DOT Releases New Edition of EV Toolkit for Urban Areas
July 12, 2023
The U.S. Department of Transportation (DOT), in collaboration with the U.S. Department of Energy (DOE) and the Joint Office of Energy and Transportation (Joint Office), released a free technical resource to help larger communities take full advantage of federal funding for electric vehicle (EV) charging stations and other forms of electric transportation.
The new guide is called Charging Forward: A Toolkit for Planning and funding Urban Electric Mobility Infrastructure, which provides a comprehensive resource for communities, metropolitan planning organizations (MPOs), transportation providers, businesses, and property owners and developers by including information on how to scope, plan, and identify ways to leverage billions of dollars in funding from President Biden’s Bipartisan Infrastructure Law. This builds on the efforts of the Joint Office to provide states and communities across America with information and assistance to accelerate an electrified transportation system that is convenient, affordable, reliable, and equitable. The toolkit includes guidance to help urban areas implement other forms of electric transportation, such as public transit, electric bikes and scooters, and ride-share services.
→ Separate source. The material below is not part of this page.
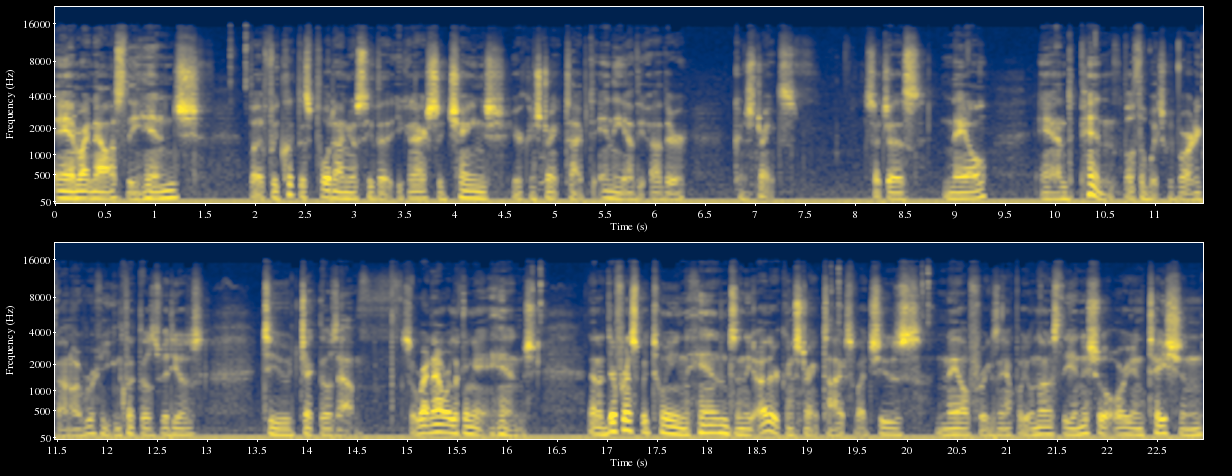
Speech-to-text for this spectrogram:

“Right now, there is incredible energy and momentum in communities across this country to transform and electrify our transportation system to ensure that every American has access to convenient, affordable, and reliable mobility options,” said Gabe Klein, executive director of the Joint Office of Energy and Transportation. “The Urban EV Toolkit is the recipe for a multimodal, connected, clean transportation system in our cities and towns to complement the newly updated Rural EV Toolkit. Whether you choose to ride, drive, or walk in your community, the benefits of electrified transportation are baked in.”
Building an affordable and accessible public charging network will help make electric forms of transportation more convenient for the 71% of Americans who live in communities with a population over 50,000. While many EV owners can charge their vehicles at home or work, people who live in higher density areas, especially those living in apartments and condos, may not have easy access to a garage or the space for a private charger, which means they are more reliant on public charging options.
In May, DOT released an updated Rural EV Toolkit that incorporated feedback from rural communities and stakeholders on the toolkit’s first iteration. The updated toolkit includes more information on EV charging programs and information on related topics like public transit and school bus electrification.